> _Dataset content_:
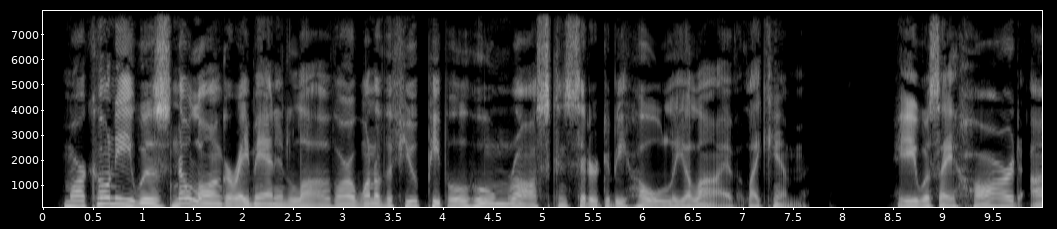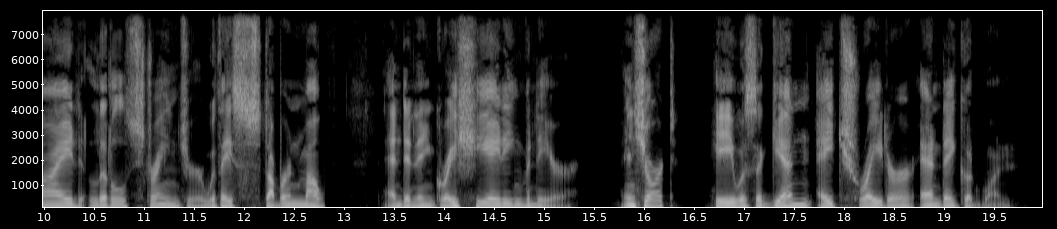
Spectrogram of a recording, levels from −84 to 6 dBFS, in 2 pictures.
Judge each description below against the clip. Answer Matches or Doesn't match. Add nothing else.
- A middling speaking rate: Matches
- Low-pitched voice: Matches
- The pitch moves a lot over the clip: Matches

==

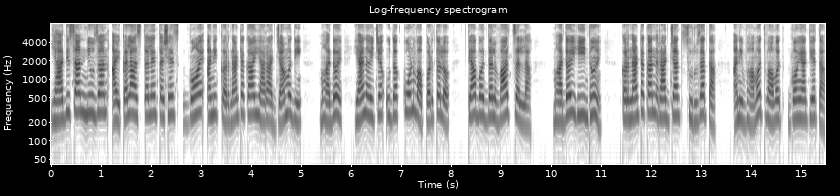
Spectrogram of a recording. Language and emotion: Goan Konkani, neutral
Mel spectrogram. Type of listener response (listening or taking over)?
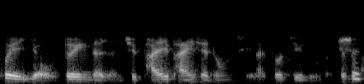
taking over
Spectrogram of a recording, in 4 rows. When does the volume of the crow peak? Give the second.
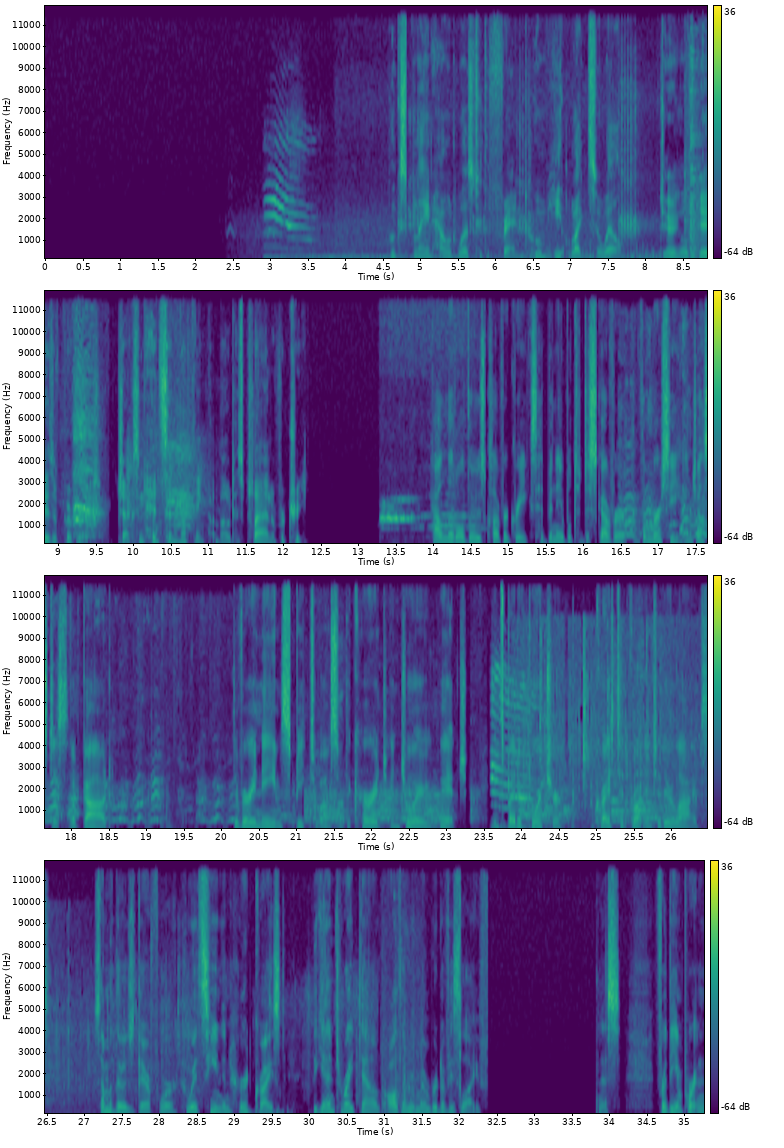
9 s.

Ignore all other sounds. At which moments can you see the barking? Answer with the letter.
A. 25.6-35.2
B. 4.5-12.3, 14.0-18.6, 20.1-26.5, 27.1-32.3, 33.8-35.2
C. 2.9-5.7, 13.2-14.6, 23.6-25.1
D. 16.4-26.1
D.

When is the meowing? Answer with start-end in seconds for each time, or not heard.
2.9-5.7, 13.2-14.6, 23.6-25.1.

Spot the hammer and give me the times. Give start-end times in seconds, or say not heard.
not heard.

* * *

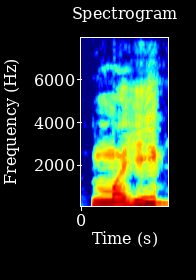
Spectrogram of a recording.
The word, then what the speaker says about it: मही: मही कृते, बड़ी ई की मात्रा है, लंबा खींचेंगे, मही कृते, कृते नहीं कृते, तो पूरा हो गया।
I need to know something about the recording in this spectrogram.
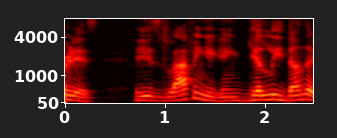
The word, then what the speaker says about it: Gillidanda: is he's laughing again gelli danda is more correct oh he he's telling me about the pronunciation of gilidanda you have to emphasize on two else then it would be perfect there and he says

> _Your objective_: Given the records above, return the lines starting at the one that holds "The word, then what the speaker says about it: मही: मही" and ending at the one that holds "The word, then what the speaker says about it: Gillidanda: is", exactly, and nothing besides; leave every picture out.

> _Output_:
The word, then what the speaker says about it: मही: मही कृते, बड़ी ई की मात्रा है, लंबा खींचेंगे, मही कृते, कृते नहीं कृते, तो पूरा हो गया।
I need to know something about the recording in this spectrogram.
The word, then what the speaker says about it: Gillidanda: is he's laughing again gelli danda is more correct oh he he's telling me about the pronunciation of gilidanda you have to emphasize on two else then it would be perfect there and he says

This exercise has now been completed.